We will not deserve, nor will we retain, our place of national leadership in higher education if we do not take a strong stand in support of academic freedom, the autonomy of the faculty, and the authority of discipline-based faculty over their courses and curricula. We must do so more than ever today, in the face of rising irrationalism and looming threats of unwarranted political encroachment on traditional academic prerogatives, and you have my personal pledge that we will unwaveringly take a strong stand for academic freedom.

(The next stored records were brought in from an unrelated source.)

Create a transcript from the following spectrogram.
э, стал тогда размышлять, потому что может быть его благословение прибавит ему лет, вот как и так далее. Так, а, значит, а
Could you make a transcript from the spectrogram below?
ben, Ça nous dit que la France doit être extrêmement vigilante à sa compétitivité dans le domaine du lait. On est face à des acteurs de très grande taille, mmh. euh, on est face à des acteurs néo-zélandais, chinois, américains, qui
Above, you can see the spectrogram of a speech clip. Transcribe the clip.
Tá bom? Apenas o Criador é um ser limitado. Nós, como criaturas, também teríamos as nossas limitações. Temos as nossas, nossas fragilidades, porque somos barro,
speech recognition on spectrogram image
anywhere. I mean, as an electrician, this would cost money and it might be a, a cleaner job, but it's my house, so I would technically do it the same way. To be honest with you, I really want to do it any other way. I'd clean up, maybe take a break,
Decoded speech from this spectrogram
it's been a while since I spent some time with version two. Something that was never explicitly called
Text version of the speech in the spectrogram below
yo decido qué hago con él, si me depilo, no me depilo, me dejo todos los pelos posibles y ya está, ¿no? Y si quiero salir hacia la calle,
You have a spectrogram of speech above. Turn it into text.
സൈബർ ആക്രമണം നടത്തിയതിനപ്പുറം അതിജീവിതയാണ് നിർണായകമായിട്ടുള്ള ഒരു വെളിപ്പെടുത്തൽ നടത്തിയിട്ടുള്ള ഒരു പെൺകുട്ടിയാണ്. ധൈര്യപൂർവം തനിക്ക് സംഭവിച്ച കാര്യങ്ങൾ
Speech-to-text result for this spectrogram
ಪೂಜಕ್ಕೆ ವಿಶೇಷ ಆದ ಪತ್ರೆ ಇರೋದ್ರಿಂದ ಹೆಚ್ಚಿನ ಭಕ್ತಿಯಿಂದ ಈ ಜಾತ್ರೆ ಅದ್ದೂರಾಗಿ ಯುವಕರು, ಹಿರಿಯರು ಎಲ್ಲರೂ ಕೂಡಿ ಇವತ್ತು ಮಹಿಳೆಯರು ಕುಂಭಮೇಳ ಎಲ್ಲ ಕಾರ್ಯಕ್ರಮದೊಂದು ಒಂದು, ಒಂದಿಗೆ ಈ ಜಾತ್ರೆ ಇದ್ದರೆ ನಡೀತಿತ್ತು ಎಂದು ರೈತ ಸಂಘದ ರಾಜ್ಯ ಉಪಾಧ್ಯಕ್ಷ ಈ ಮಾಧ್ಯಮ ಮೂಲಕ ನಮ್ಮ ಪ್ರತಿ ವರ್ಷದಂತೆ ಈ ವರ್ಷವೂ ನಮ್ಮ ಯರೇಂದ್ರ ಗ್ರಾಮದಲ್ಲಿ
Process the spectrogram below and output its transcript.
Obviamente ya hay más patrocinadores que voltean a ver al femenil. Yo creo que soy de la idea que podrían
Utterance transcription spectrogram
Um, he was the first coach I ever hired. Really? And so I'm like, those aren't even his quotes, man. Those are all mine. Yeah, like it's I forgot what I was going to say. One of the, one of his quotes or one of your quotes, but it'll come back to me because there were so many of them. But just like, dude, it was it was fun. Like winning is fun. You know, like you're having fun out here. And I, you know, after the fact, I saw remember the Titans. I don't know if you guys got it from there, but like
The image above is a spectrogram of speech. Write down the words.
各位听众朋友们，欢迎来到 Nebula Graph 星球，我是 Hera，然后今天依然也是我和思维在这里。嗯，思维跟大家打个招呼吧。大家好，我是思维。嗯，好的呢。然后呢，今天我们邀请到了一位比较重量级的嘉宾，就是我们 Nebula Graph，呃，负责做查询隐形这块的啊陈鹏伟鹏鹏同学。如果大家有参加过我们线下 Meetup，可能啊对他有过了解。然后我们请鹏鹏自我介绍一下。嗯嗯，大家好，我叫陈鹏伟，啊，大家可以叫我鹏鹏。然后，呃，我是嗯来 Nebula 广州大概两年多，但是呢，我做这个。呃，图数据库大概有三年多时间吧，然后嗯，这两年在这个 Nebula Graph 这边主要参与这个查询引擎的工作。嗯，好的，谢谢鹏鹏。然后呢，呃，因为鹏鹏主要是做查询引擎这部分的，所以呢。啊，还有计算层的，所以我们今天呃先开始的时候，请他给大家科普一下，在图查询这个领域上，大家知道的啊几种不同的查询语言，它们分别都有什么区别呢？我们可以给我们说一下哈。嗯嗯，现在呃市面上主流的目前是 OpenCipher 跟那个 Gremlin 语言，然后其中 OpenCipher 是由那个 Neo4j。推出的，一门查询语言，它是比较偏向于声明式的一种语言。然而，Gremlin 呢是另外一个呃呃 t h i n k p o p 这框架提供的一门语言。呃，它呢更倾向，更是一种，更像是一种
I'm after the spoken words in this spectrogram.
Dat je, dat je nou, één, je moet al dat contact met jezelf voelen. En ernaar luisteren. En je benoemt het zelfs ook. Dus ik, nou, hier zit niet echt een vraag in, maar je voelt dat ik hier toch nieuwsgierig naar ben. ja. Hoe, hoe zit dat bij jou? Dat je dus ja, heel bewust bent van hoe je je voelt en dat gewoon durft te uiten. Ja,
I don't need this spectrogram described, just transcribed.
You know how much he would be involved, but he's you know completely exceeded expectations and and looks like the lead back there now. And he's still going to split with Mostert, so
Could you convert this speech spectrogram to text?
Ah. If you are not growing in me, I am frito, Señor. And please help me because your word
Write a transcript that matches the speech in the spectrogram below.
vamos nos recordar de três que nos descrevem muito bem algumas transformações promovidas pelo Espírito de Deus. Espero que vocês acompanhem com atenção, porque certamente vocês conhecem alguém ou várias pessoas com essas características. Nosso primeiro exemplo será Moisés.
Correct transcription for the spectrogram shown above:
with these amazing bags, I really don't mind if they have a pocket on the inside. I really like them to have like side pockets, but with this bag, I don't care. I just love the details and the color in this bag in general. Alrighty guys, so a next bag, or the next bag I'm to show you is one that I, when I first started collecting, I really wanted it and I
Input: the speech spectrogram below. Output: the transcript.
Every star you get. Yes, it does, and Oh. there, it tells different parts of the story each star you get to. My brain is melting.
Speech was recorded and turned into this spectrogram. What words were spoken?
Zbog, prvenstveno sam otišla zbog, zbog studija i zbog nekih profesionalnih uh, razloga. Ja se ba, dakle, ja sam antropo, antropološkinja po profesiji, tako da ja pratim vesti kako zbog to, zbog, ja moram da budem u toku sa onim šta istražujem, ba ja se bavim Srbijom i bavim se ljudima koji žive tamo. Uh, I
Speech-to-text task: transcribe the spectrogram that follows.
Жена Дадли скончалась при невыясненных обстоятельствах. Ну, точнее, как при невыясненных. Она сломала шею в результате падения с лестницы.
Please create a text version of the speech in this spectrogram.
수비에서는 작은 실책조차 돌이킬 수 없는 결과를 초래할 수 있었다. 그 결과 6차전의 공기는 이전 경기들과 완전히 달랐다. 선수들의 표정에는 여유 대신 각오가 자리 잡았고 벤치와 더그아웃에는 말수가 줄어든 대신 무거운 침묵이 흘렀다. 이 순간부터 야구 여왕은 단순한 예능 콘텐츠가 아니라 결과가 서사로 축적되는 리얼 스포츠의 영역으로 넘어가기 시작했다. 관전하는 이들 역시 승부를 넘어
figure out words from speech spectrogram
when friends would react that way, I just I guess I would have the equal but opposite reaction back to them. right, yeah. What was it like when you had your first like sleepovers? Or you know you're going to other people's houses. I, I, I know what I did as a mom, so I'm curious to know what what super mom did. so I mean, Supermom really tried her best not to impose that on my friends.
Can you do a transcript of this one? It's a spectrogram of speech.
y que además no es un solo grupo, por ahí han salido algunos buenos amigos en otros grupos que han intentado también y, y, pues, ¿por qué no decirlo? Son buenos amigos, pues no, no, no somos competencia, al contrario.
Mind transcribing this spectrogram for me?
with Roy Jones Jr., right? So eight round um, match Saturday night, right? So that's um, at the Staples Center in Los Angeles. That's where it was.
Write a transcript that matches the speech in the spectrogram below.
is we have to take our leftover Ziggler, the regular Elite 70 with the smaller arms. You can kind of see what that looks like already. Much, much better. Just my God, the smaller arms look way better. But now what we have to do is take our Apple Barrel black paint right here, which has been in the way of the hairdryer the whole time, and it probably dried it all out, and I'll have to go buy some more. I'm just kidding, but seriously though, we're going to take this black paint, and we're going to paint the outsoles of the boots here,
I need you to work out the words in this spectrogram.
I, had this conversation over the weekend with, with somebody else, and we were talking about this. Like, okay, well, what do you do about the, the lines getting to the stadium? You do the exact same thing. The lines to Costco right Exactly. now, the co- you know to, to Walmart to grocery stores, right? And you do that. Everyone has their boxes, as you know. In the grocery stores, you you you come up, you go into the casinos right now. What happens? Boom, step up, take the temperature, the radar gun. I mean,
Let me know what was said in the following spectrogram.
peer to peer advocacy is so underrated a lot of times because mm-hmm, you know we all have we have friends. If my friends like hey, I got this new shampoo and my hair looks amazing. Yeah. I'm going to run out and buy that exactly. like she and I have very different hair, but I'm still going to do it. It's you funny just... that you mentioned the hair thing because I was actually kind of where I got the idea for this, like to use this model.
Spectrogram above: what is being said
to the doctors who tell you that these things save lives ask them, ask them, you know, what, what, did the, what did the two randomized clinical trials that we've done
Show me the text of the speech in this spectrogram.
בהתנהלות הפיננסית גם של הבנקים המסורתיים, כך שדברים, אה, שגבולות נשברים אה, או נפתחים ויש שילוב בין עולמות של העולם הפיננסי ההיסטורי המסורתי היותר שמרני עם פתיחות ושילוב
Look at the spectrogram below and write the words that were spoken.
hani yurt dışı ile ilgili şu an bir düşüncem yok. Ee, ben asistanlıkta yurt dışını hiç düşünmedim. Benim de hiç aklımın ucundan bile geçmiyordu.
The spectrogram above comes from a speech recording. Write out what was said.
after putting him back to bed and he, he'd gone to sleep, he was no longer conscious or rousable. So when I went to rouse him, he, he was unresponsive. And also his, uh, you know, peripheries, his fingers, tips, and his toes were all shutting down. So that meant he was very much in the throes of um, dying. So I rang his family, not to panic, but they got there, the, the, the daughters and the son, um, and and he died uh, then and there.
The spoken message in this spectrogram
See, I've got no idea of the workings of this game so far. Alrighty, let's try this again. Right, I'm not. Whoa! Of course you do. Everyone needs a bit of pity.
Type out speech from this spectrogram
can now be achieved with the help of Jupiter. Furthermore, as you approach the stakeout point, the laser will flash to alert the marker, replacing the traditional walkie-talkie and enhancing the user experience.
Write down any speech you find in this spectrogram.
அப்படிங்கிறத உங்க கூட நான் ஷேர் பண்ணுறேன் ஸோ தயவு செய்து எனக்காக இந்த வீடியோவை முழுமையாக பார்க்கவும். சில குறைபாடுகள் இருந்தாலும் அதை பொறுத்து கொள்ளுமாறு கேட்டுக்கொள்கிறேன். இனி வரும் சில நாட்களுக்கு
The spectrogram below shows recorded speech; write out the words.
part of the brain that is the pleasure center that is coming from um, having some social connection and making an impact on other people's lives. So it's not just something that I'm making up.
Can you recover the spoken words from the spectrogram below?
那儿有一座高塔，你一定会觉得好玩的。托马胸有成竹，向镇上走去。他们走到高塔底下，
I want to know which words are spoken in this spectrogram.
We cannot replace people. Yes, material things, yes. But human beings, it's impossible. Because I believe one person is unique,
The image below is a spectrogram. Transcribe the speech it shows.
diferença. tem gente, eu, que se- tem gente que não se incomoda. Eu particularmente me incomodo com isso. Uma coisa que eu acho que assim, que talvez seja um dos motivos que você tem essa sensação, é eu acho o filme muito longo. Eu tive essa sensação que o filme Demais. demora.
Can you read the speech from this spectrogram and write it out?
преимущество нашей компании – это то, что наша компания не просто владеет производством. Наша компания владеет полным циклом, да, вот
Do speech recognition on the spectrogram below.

Allow me to close these remarks with some words of warm welcome. Welcome, first, to the deans who have joined the University since our last Convocation a year ago—Eleanor Miller in Arts and Sciences, Fayneese Miller in Education and Social Services, and Domenico Grasso in Engineering and Mathematical Sciences. Our new deans join an extraordinary group of senior academic leaders, whose accomplishments I hailed in my report to the Board last week (for which I refer you to the UVM President’s web site). Welcome, too, to the faculty and staff who join—and in some cases rejoin—the University in this new academic year. And welcome, finally, to our new students in the Medical College, the Graduate College, and our various undergraduate colleges and schools. The undergraduate class of 2009 is the largest in the history of the University and it will surely be one of the best—though there too we are setting the bar high since so many great classes have come before them. To all of our students: we are proud that you have chosen UVM, we are pleased that you are here with us, we are committed to helping you succeed, and we welcome you with open arms and great enthusiasm. Together let us embrace with joy and a high sense of urgency the challenges that lie before us as the most engaged of all public universities, as a community that chooses with passion and intelligence to make a difference in the world. To each and every member of this community, we offer best wishes for a stimulating, productive, and deeply rewarding academic year.